Choose from Four Options
- $49 for one one-hour session of hittrax baseball simulator ($100 value)
- $149 for four one-hour sessions of hittrax baseball simulator ($400 value)
- $17 for RVP - right view video analysis software ($35 value)
- $12 for Zepp baseball 3D motion capture ($25 value)
The Baseball: A Painstaking Piece of Our National Pastime
Like the sport itself, the baseball is steeped in tradition. Check out Groupon's guide to learn the anatomy and history of America's symbolic sphere.

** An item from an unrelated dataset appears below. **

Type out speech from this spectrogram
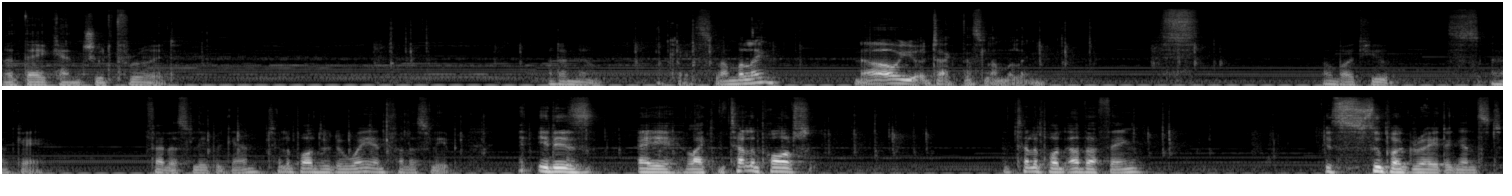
that they can shoot through it. I don't know. Okay, Slumberling. No, you attack the Slumberling. How about you? Okay. Fell asleep again. Teleported away and fell asleep. It is a, like, the teleport... The teleport other thing is super great against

In just one season, Major League Baseball uses more than 140,000 baseballs—enough to cover the entire surface of a baseball field. In the 19th and early 20th century, players used one ball for the entire game, even taking the time to retrieve every home run and foul ball. Today, however, a modern game goes through about six dozen baseballs, each with an average lifespan of just six pitches, so umpires require a massive supply of balls to constantly reload the mound's catapult. Though a factory machine could make short work of producing thousands of baseballs, each official professional-league balls is made by hand at the Rawlings factory—a weeklong process that adheres to standards dating back to 1872.
Deep within the baseball's white cover and immaculate red stitches lies the pill, a core made of cork and surrounded by a rubber casing that's just smaller than a golf ball. From there, four layers of wool yarn are spun around the pill to give the ball its shape and enough resilience to spring back into form after slamming into a bat. Two pieces of bleached cowhide—each shaped like a figure eight—then wrap around the ball, completing the puzzle, and a specialist hand sews the pieces together with exactly 108 stitches. Though the process has hardly changed in more than a century, modern baseballs contain a couple of key differences. The cover used to be made of horsehide, for instance, and many balls also contain a microchip to instantly track their speed on the field.
Before a baseball can finish its journey from cork to catcher’s mitt, however, one final step is needed. The bright sheen of brand-new balls makes them too slippery to play with, so umpires need to break them in by getting them a little dirty. Prior to each game, they rub each ball with river-bottom mud—specifically, the mud from a single hole in a specific tributary of the Delaware River. Described as "a cross between chocolate pudding and whipped cold cream," the muck from this secret source makes the ball easier to grip without discoloring or damaging the cover, making it possible to finally play ball.